Better way to write a string slicer

Here is some code to insert a new line escape sequence after a certain number of characters (for fixed width displays)

    private string spliceNoteText(string text)
{
StringBuilder sb = new StringBuilder();

int maxWidth = 70;
int blockOfText;

for (int i = 0; i <= text.Length; i += maxWidth)
{
if (i >= text.Length)
continue;

int charsRemaining = text.Length - i;

if (charsRemaining <= maxWidth)
blockOfText = charsRemaining;
else
blockOfText = maxWidth;

sb.Append(text.Substring(i, blockOfText));
sb.Append("\n");

}
return sb.ToString();
}


It's is ugly and boring, can it be made prettier or more elegant?

You could already create the StringBuilder with the text you want to 'splice', rather than building it up again. Then you can just determine how many newline characters you want to add (and you should use Environment.NewLine instead of specifying it explicitly), and insert them in the right place.

    private string SpliceNoteText(string text, int maxWidth)
{
StringBuilder sb = new StringBuilder(text);

for (int i = 0; i < (sb.Length / maxWidth); i++)
{
int insertPosition = i * maxWidth;
sb.Insert(insertPosition, Environment.NewLine);
}

return sb.ToString();
}

• The logic will be off however as you'd have to account for the added newlines if you go forward through the builder. You should go backwards through it. Oct 10 '11 at 20:59
• Inserting characters in a string builder means that you will be copying half the string by average for each insert. Copying strings to a new string builder will scale much better. Oct 11 '11 at 20:16

You can make it reusable by taking a line length parameter, and you can use a regular expression to reduce the code somewhat:

public static string SpliceNoteText(string text, int lineLength) {
return Regex.Replace(text, "(.{" + lineLength + "})", "\$1" + Environment.NewLine);
}


Note that I used Environment.NewLine which gives the newline character combination for the current system, instead of the newline character escape sequence. That's what you would normally do, but it might not apply in your specific case, depending on how you are going to use the string.

Edit:

The regular expression is of course not as fast as the original code. A simple performance test for splicing a 100000 character string gives:

Original  0,23 ms.
Regexp    1,31 ms.
Insert   15,06 ms.


You can avoid creating a bunch of temporary strings (copying all your character data twice) by using StringBuilder to something nearer its full potential.

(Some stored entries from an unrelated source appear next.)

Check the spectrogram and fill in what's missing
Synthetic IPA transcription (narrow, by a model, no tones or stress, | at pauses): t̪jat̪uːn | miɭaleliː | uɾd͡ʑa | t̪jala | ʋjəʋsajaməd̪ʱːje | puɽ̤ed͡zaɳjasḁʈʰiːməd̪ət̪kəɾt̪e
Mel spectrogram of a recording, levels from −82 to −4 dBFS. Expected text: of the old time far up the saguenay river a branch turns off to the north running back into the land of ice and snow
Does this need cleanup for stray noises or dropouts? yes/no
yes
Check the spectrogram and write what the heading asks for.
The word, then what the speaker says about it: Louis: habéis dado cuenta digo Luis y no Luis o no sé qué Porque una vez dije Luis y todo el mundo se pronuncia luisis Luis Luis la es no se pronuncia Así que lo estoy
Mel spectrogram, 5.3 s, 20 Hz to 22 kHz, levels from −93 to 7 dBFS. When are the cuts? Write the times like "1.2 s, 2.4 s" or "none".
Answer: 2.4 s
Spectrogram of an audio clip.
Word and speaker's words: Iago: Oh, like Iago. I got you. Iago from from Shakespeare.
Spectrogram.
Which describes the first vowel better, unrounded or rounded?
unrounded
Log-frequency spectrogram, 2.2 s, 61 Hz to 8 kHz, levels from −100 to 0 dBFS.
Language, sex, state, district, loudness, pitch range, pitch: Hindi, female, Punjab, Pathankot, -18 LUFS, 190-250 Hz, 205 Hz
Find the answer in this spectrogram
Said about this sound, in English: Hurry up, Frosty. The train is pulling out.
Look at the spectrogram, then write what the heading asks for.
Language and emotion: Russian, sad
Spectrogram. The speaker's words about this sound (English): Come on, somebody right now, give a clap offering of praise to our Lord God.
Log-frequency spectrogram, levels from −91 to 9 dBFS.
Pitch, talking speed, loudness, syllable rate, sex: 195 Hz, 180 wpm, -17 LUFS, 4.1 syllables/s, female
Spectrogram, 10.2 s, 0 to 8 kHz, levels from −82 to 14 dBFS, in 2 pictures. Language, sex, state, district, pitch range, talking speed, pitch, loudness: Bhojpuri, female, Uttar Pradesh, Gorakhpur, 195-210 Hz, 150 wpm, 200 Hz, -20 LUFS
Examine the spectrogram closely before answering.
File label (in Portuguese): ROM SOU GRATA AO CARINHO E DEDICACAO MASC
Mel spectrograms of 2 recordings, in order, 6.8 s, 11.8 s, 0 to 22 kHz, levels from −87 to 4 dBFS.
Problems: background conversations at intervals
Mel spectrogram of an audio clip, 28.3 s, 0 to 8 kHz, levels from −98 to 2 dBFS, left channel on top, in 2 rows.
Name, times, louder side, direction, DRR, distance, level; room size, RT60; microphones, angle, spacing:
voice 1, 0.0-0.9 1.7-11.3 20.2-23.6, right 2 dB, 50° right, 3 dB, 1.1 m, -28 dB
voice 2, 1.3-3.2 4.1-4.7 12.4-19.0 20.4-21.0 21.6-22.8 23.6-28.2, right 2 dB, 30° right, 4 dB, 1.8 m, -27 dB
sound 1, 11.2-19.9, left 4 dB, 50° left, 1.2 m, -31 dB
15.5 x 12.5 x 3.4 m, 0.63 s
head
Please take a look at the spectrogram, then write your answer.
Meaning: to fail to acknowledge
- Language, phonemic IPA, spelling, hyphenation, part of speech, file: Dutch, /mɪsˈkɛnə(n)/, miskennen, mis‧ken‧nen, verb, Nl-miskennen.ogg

private static string SpliceNoteText(string text, int maxWidth)
{
if (string.IsNullOrEmpty(text)) return text;

int numWraps = (text.Length - 1) / maxWidth;
StringBuilder sb = new StringBuilder(text.Length + numWraps * Environment.NewLine.Length);

for (int i = 0, off = 0; i < numWraps; i++, off += maxWidth) {
sb.Append(text, off, maxWidth).Append(Environment.NewLine);
}
sb.Append(text, off, text.Length - off);

return sb.ToString();
}


Could also use linq

public static string SpliceNoteText(string text, int lineLength)
{
var segments = (int)Math.Ceiling( (double)text.Length / (double)lineLength);
return string.Join(Environment.NewLine,
Enumerable.Range(0,segments
).Select(i => x.Substring(i * maxLength, Math.Min( lineLength, text.Length - i * lineLength ))));
}


Updated

Faster with lookup

public static string SpliceNoteText(string text, int lineLength)
{
int k = 0;
return string.Join(Environment.NewLine, text.ToLookup(c => k++ / lineLength)
.Select(e => new String(e.ToArray())));
}


To splice the string in general, this would be faster and more efficient then using LINQ or other methods.

public static IEnumerable<string> Splice(this string s, int spliceLength)
{
if (s == null)
throw new ArgumentNullException("s");
if (spliceLength < 1)
throw new ArgumentOutOfRangeException("spliceLength");

if (s.Length == 0)
yield break;
var start = 0;
for (var end = spliceLength; end < s.Length; end += spliceLength)
{
yield return s.Substring(start, spliceLength);
start = end;
}
yield return s.Substring(start);
}


Then to use with your function:

static string SpliceNoteText(string text)
{
return String.Join(Environment.NewLine, text.Splice(70));
}


If you'd rather not use a separate (extension) method or use String.Join(), it should be easy to combine them.

static string SpliceNoteText(string text)
{
if (text == null)
throw new ArgumentNullException("text");

if (text.Length == 0)
return String.Empty;
const int spliceLength = 70;
var sb = new StringBuilder();
var start = 0;
for (var end = spliceLength; end < s.Length; end += spliceLength)
{
sb.Append(text, start, spliceLength).AppendLine();
start = end;
}
sb.Append(text, start, text.Length - start);
return sb.ToString();
}